Bald Eagles on a log – Stan Deutsch

After that record-breaking mini Eagle Festival, we walked away from the wind, up the parking lot #1 boardwalk, and down a few steps from the dune platform to get out of the breeze. As often happens, the sea looked empty, but birds appeared with closer inspection. There were lots of scoters far out, and now and then we would see the white on the wings of one, or a big orange knob on the face to identify the bird as a Black Scoter. A Horned Grebe eventually came into view, then a Common Loon. We turned our faces to the frigid wind and squinted our way back to the wonderfully sheltering vans.

Hoping for an owl or even a hawk to look at, we made our way to The Warden’s as that was all the time we had left. We were delighted, therefore, to find a flock of Snow Buntings vigorously feeding on grist and maybe little seeds along the side of the road near the S-Curves. The sight of winter seed eaters gathering on the roadsides is a striking feature of the season, and you never know if such a flock will contain something uncommon or even rare. These were purely beautiful SNBUs.

Snow Buntings – Stan Deutcsh

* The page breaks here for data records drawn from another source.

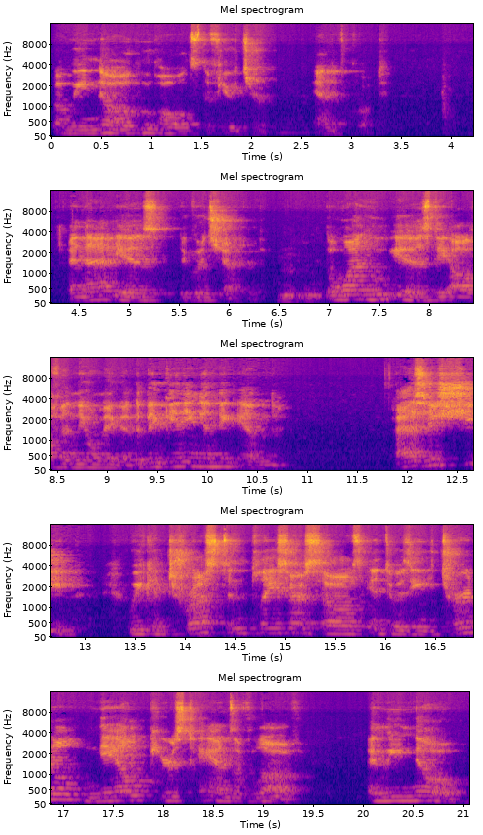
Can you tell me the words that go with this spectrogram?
but we know who holds the future. End of quote. And that is the Good Shepherd, mm-hmm. the one who is the Alpha and the Omega, the beginning and the end. As his sheep, we can trust and place ourselves into his eternal nail pierced hands of love, and we know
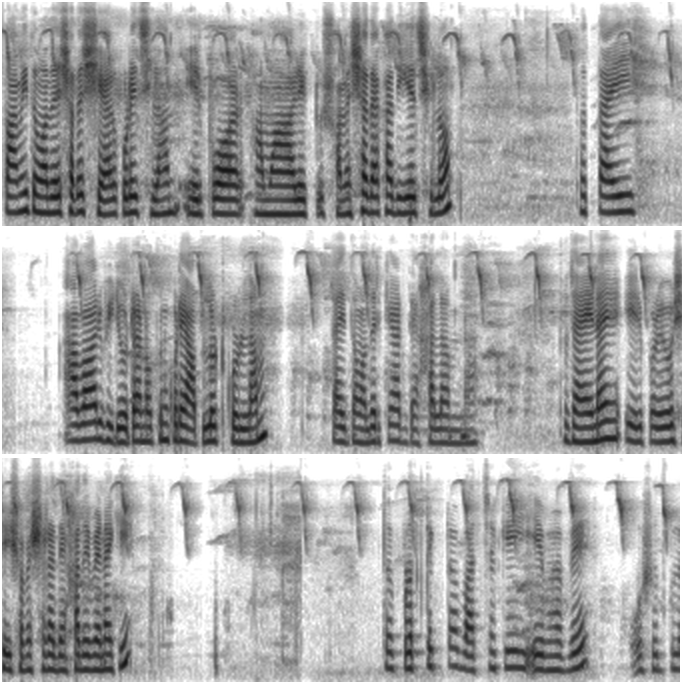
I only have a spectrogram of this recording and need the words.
তো আমি তোমাদের সাথে শেয়ার করেছিলাম, এরপর আমার একটু সমস্যা দেখা দিয়েছিল। তো তাই আবার ভিডিওটা নতুন করে আপলোড করলাম, তাই তোমাদেরকে আর দেখালাম না। তো জানি না এরপরেও সেই সমস্যাটা দেখা দেবে নাকি। তো প্রত্যেকটা বাচ্চাকেই এভাবে ওষুধগুলো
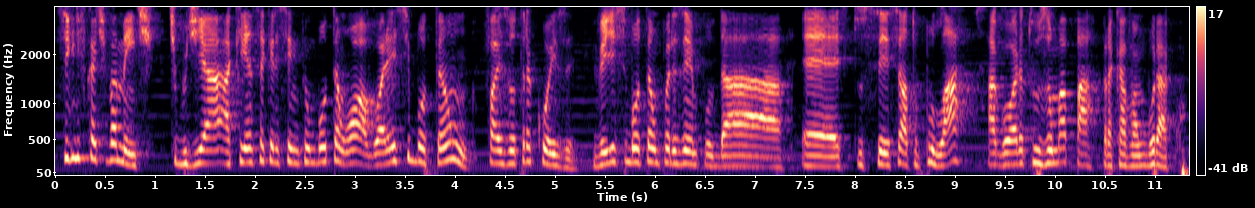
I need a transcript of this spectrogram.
significativamente. Tipo, de a, a criança acrescenta um botão. Ó, agora esse botão faz outra coisa. Veja esse botão, por exemplo, da. É, se tu sei lá, tu pular, agora tu usa uma pá pra cavar um buraco.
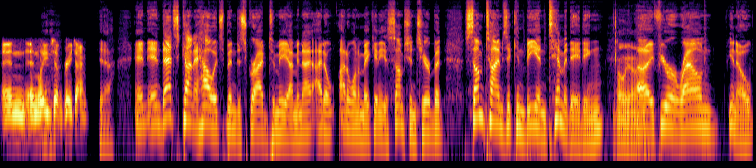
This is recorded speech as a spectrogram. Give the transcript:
and and ladies have a great time. Yeah, and and that's kind of how it's been described to me. I mean, I, I don't I don't want to make any assumptions here, but sometimes it can be intimidating. Oh, yeah. uh, if you're around, you know.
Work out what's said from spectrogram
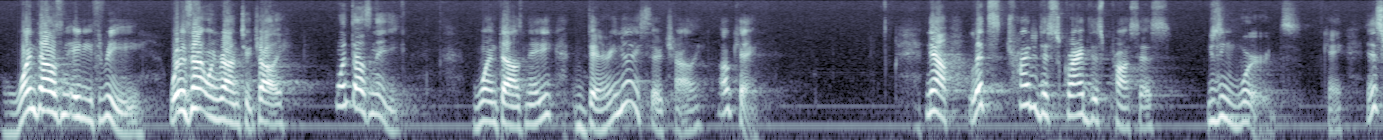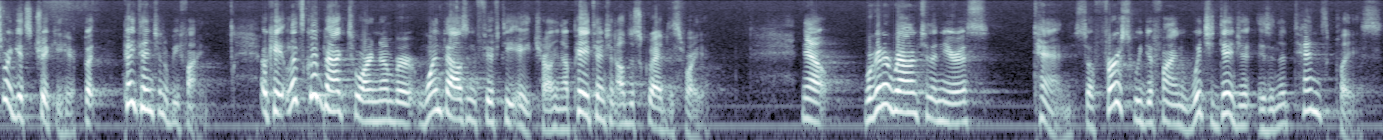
1,083. What does that one round to, Charlie? 1,080. 1,080. Very nice there, Charlie. Okay. Now, let's try to describe this process using words. Okay? And this is where it gets tricky here, but pay attention, it'll be fine. Okay, let's go back to our number 1058, Charlie. Now pay attention, I'll describe this for you. Now, we're going to round to the nearest 10. So first we define which digit is in the tens place.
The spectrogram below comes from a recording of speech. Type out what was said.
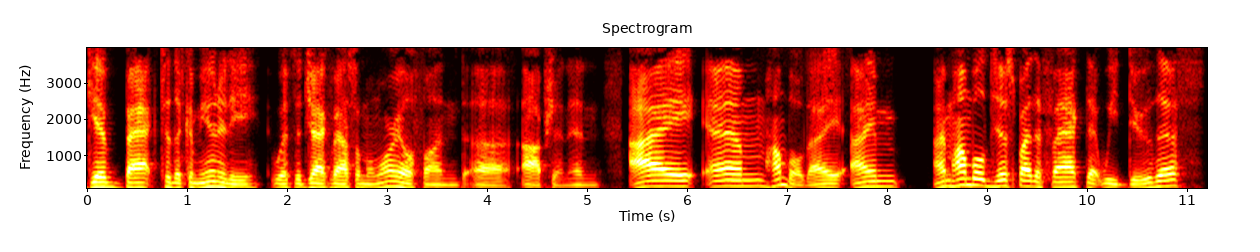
give back to the community with the Jack Vasel Memorial Fund uh, option. And I am humbled. I I'm I'm humbled just by the fact that we do this,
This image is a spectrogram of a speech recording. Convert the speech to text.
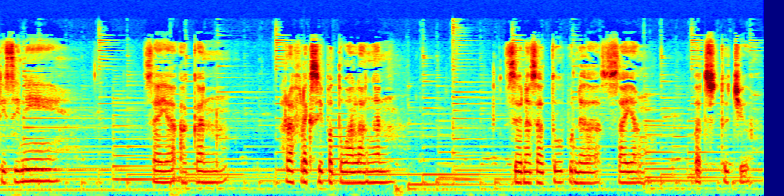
Di sini saya akan refleksi petualangan Zona 1 Bunda Sayang Batch 7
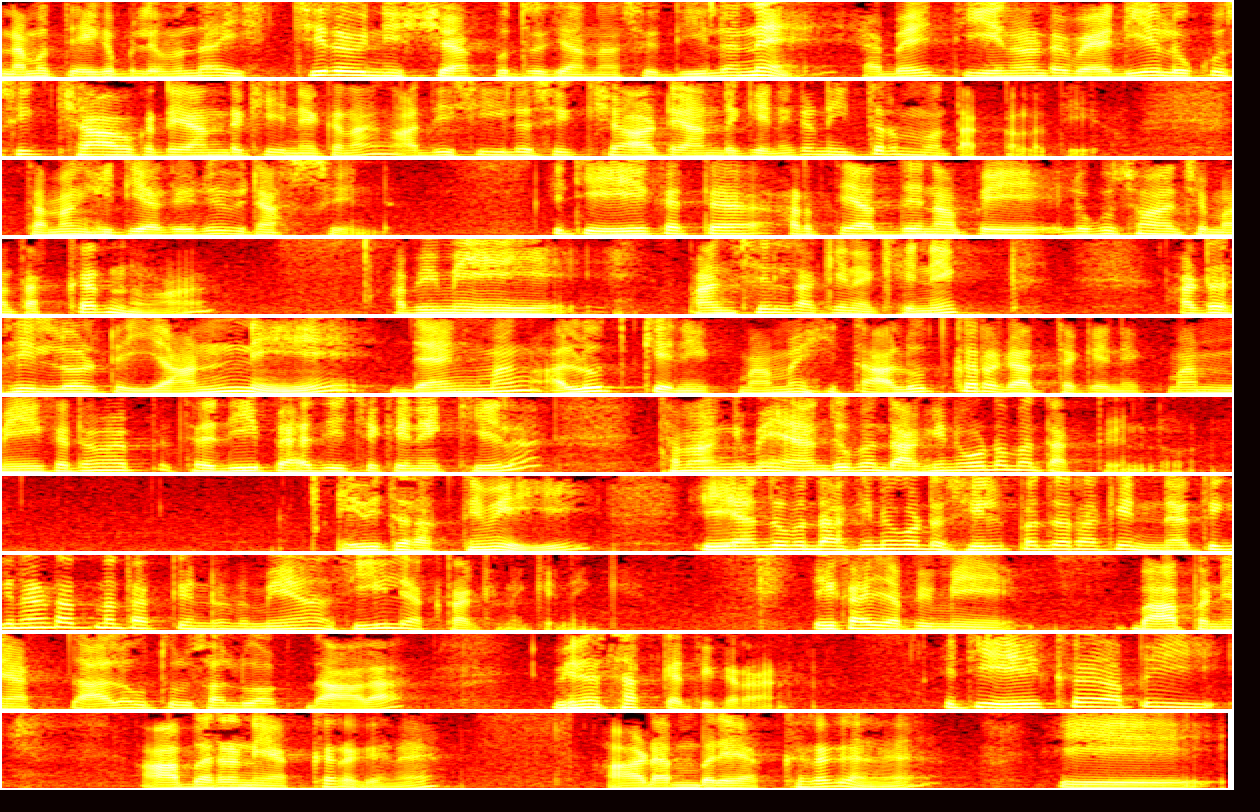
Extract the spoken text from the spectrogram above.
නමුත් ඒක පිළිබඳව ස්ථිර විනිශ්චයක් බුදුජානසෙ දීලා නැහැ. හැබැයි තියෙනට වැඩිය ලොකු ශික්ෂාවකට යන්න කියන එක නම් අදි සීල ශික්ෂාට යන්න කියන එක නිතරම මතක් කරලා තියෙනවා. Taman හිටියට විනාශ වෙන්න. ඉතින් ඒකට අර්ථයක් දෙන අපේ ලොකු සංහච මතක් කරනවා. අපි මේ පංචිල් රකින්න කෙනෙක් අටසිල් වලට යන්නේ දැන් මං අලුත් කෙනෙක් මම හිත අලුත් කරගත්ත කෙනෙක් මම මේකටම සැදී පැහැදිච්ච කෙනෙක් කියලා තමන්ගේ මේ ඇඳුම දකින්නකොට මතක් වෙන්න ඕන. ඒ විතරක් නෙවෙයි ඒ ඇඳුම දකින්නකොට ශිල්පද රකින්න නැති කෙනාටත් මතක් වෙන්න ඕන මෙයා සීලයක් රකින්න කෙනෙක්. ඒකයි අපි මේ බාපණයක් දාලා උතුරු සලුවක් දාලා වෙනසක් ඇති කරන්නේ. ඉතින් ඒක අපි ආභරණයක් කරගෙන ආඩම්බරයක් කරගෙන ඒ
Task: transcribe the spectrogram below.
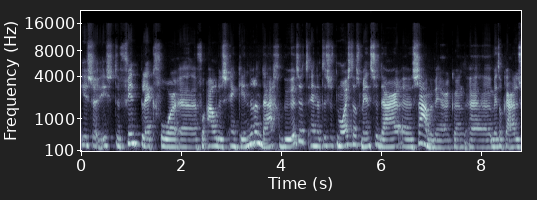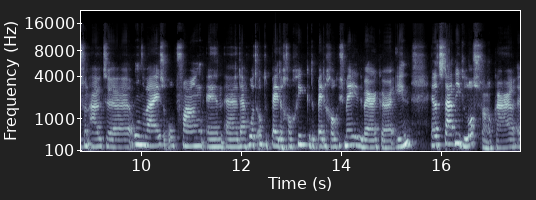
is, is de vindplek voor, uh, voor ouders en kinderen. Daar gebeurt het. En het is het mooiste als mensen daar uh, samenwerken met elkaar. Dus vanuit onderwijs, opvang. En daar hoort ook de pedagogiek, de pedagogisch medewerker in. En dat staat niet los van elkaar.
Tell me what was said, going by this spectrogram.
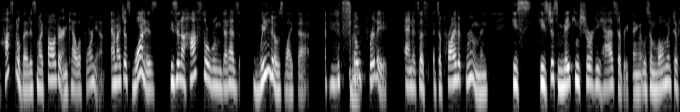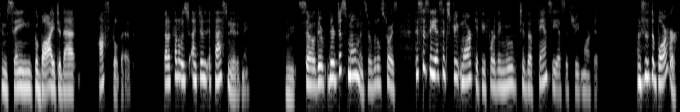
hospital bed is my father in California. And I just one is he's in a hospital room that has windows like that. I mean, it's so right. pretty. And it's a it's a private room. And he's he's just making sure he has everything. It was a moment of him saying goodbye to that hospital bed. But I thought it was I did, it fascinated me. Right. So they're they're just moments, they're little stories. This is the Essex Street Market before they moved to the fancy Essex Street Market. This is the barber,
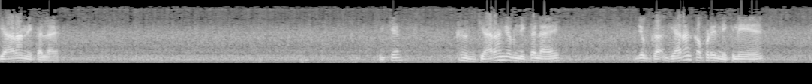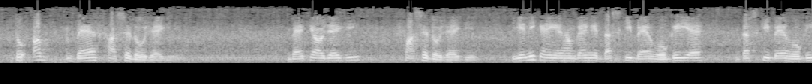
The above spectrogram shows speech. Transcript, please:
گیارہ نکل آئے۔ ٹھیک ہے؟ گیارہ جب نکل آئے، جب گیارہ کپڑے نکلے ہیں، تو اب بے فاسد ہو جائے گی۔ بے کیا ہو جائے گی؟ فاسد ہو جائے گی۔ یہ نہیں کہیں گے، ہم کہیں گے دس کی بے ہو گئی ہے، دس کی بے ہوگی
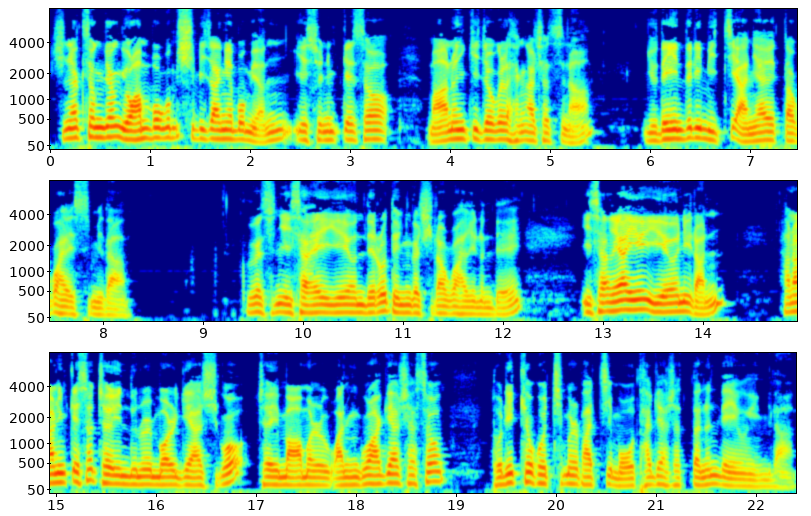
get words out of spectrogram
신약성경 요한복음 12장에 보면 예수님께서 많은 기적을 행하셨으나 유대인들이 믿지 아니하였다고 하였습니다. 그것은 이사야의 예언대로 된 것이라고 하였는데 이사야의 예언이란 하나님께서 저희 눈을 멀게 하시고 저희 마음을 완고하게 하셔서 돌이켜 고침을 받지 못하게 하셨다는 내용입니다.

At The Warden’s, we faced another short march into the wind, but it was the last one, so off we went. There was little avian activity, but another small flock of Snow Buntings was skittishly alighting on the roof of one of the sheds, dropping onto the ground, flying off in a panic, and repeating the whole process. And that was it for a bitter cold day, where we confirmed our ability to withstand the elements for a little while, and were rewarded with a few brilliant moments with birds.

Our list:
Salisbury Beach —
Canada Goose – common.
Gadwall (~ 15)
American Black Duck – common.
Mallard (2)
Northern Pintail (1) – drake with black ducks.
Greater Scaup (3) – 2 drakes, 1 hen; boat ramp.
Common Eider – common.
White-winged Scoter – common.
Black Scoter (2)
Long-tailed Duck (5)
Common Goldeneye – common.
Red-breasted Merganser (5)
Red-throated Loon (2)
Common Loon (1)
Red-tailed Hawk (1) – cedar grove.
Ring-billed Gull
Herring Gull Blue Jay (1)
American Crow (4)
Black-capped Chickadee (1)
Northern Cardinal (1)

Plum Island —
Canada Goose – common.
American Black Duck – common.
Common Eider – common; one ocean.
White-winged Scoter – common; one ocean.
Black Scoter (4) – one ocean.
Scoter spp. – many; one ocean.
Long-tailed Duck (2) – pr; one ocean.
Common Loon (1) – one ocean.
Horned Grebe (1) – one ocean.
Bald Eagle (5) – 1 ad, 4 imm; hay marsh, n refuge gate; latter interacting.
Northern Harrier (2) – 1 at distance over North Marsh; 1 ad female over marsh w pannes.
[Red-tailed Hawk (1) – PI Tpk.]
Herring Gull – many.
American Crow (3) – hay marsh.
Black-capped Chickadee (1) – S-curves.
Snow Bunting (~ 33) – ~ 25 roadside, n S-curves; 8, The Warden’s.

1 thought on “Wednesday Morning Birding Report, February 27, 2019

Leave a Reply

Your email address will not be published. Required fields are marked *